Five More Types of Diners Who Should Be Blacklisted From Restaurants
After reading the reaction to the initial post banning certain types of people from restaurants, it seems like many of you feel like I'm a bitter waiter. While I'm definitely bitter, I'm no longer in the hospitality business (unless you count the occasional times when I tend bar at private parties). Some of you commented many times (shout out to the Grand Poobah Editor of the Internet, who left 11 of the 49 comments) in an attempt to drown out everyone else.
Flickr user Slasher Fun SILENCE!
Well, I'm not done banishing people from restaurants yet. There are a host of egregious violations of restaurant etiquette yet to be covered. Some of these were contributed by commenters in the first article.

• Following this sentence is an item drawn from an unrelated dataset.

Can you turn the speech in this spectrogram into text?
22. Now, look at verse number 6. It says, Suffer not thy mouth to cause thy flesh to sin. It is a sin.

1. The Lecturer
I had a date recently with someone who decided to use our time together to lecture me about my food habits. She was full of crackpot theories about balance between different types of food; I'm pretty sure she used every hippie touchword from here to the premiere of Hair while criticizing every choice I made. (Did I mention this was our one and only date?)
"You know, that's full of fat. If you eat fat, you'll get fat." (Too late.)

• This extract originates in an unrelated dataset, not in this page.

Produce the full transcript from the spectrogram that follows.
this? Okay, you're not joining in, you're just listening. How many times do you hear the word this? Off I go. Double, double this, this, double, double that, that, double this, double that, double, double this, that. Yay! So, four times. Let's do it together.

"It's a bad idea to eat cruciferous vegetables in conjunction with carbohydrates. It will discolor your aura." (Yes, seriously.)
"Don't drink alcohol. Hangovers are a way of culling the herd; you run slower with a hangover." (I'll be sure to check outside my front door for slavering coyotes before I go out tomorrow morning.)
Nothing sucks all the joy out of eating in a restaurant like being frog-marched down someone's particular version of the straight and narrow.
2. The Kitchen Invader
There is one way to assure that you'll get yourself kicked out of a busy restaurant: walk into the kitchen and start talking to people.
It seems impossible that people would be this completely stupid, but some people are convinced that they can walk in to a place with boiling liquids, fire, and sharp knives and strike up a distracting conversation. Even if it's complimentary--your duck was awesome, was it confit in-house--it's distracting, rude, and potentially dangerous.
If you absolutely have to talk to the chef, ask your server to pass a message along to see if he or she has time to come out and chat. If not, it's quite possible that the kitchen is too busy, or perhaps the chef doesn't feel like validating the idea that you're someone who can call a chef out of a kitchen.
3. The Snoggers
If you're lucky, this has happened to you: you have a hot date, everything just clicks into place, you bond immediately over the pre-dinner apéritif in the bar down the street, and by the time the pasta hits the table, you've migrated 165 degrees around the table and are busy tasting each other's appetizers after they've been eaten.
This is fine, and everyone secretly cheers for the people who made a love (or, uh, lust) match, but seriously, get a room. Ask for the food to go. Wink knowingly at the server. Tip well (come on, you're on a roll here, don't wreck out on the last curve), and repair forthwith to one or the other of your pads.
Why? Because, as my Aunt Clara used to say, when your lips or tongue are stuck out past your nose, you know you're being rude.